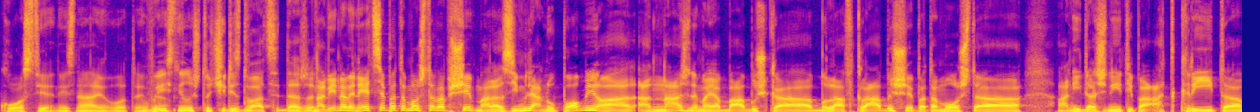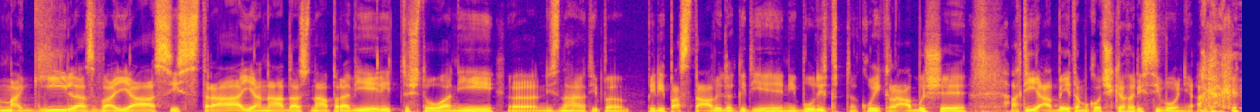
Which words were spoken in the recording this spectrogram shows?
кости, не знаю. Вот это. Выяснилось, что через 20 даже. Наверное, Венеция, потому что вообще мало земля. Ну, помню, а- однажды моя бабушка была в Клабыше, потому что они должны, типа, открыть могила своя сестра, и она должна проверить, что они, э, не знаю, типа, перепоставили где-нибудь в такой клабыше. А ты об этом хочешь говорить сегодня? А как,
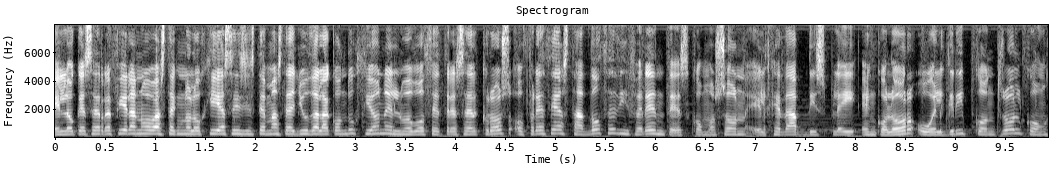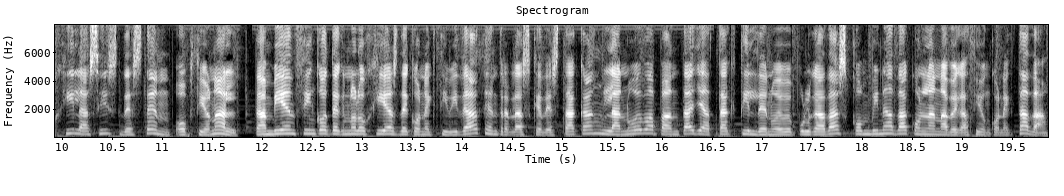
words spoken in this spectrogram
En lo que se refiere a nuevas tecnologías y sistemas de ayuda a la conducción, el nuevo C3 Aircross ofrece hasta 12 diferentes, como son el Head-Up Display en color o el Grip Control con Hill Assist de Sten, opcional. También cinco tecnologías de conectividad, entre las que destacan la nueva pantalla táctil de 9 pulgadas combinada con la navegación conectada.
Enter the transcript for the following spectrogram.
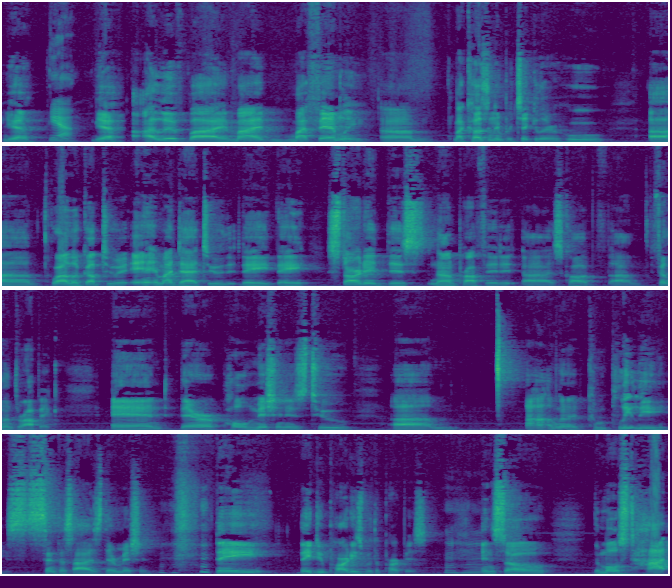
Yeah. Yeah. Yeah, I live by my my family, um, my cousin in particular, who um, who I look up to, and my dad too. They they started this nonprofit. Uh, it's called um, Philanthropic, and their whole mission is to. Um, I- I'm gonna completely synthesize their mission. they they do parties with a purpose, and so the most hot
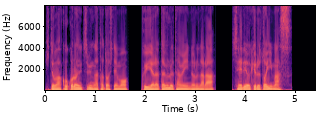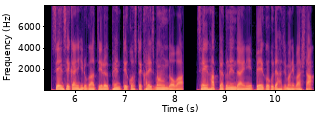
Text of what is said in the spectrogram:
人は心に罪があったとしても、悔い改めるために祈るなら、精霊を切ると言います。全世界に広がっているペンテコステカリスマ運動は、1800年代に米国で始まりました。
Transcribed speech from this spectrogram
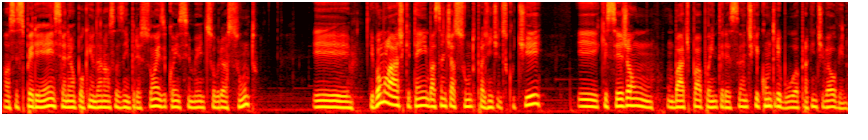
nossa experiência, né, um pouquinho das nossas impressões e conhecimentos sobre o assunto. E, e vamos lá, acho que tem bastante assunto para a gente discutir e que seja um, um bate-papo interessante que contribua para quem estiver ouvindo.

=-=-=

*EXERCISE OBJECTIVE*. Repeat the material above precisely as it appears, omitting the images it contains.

*RESULT OF THE EXERCISE*.
Which words were spoken in the recording this spectrogram shows?
кости, не знаю. Вот это. Выяснилось, что через 20 даже. Наверное, Венеция, потому что вообще мало земля. Ну, помню, а- однажды моя бабушка была в Клабыше, потому что они должны, типа, открыть могила своя сестра, и она должна проверить, что они, э, не знаю, типа, перепоставили где-нибудь в такой клабыше. А ты об этом хочешь говорить сегодня? А как,
words spoken in this spectrogram
En lo que se refiere a nuevas tecnologías y sistemas de ayuda a la conducción, el nuevo C3 Aircross ofrece hasta 12 diferentes, como son el Head-Up Display en color o el Grip Control con Hill Assist de Sten, opcional. También cinco tecnologías de conectividad, entre las que destacan la nueva pantalla táctil de 9 pulgadas combinada con la navegación conectada.
Enter the transcript for the following spectrogram.
Yeah. Yeah. Yeah, I live by my my family, um, my cousin in particular, who um, who I look up to, and my dad too. They they started this nonprofit. Uh, it's called um, Philanthropic, and their whole mission is to. Um, I- I'm gonna completely synthesize their mission. they they do parties with a purpose, and so the most hot
Text of what is said in the spectrogram:
人は心に罪があったとしても、悔い改めるために祈るなら、精霊を切ると言います。全世界に広がっているペンテコステカリスマ運動は、1800年代に米国で始まりました。
Transcribed speech from this spectrogram
nossa experiência, né, um pouquinho das nossas impressões e conhecimentos sobre o assunto. E, e vamos lá, acho que tem bastante assunto para a gente discutir e que seja um, um bate-papo interessante que contribua para quem estiver ouvindo.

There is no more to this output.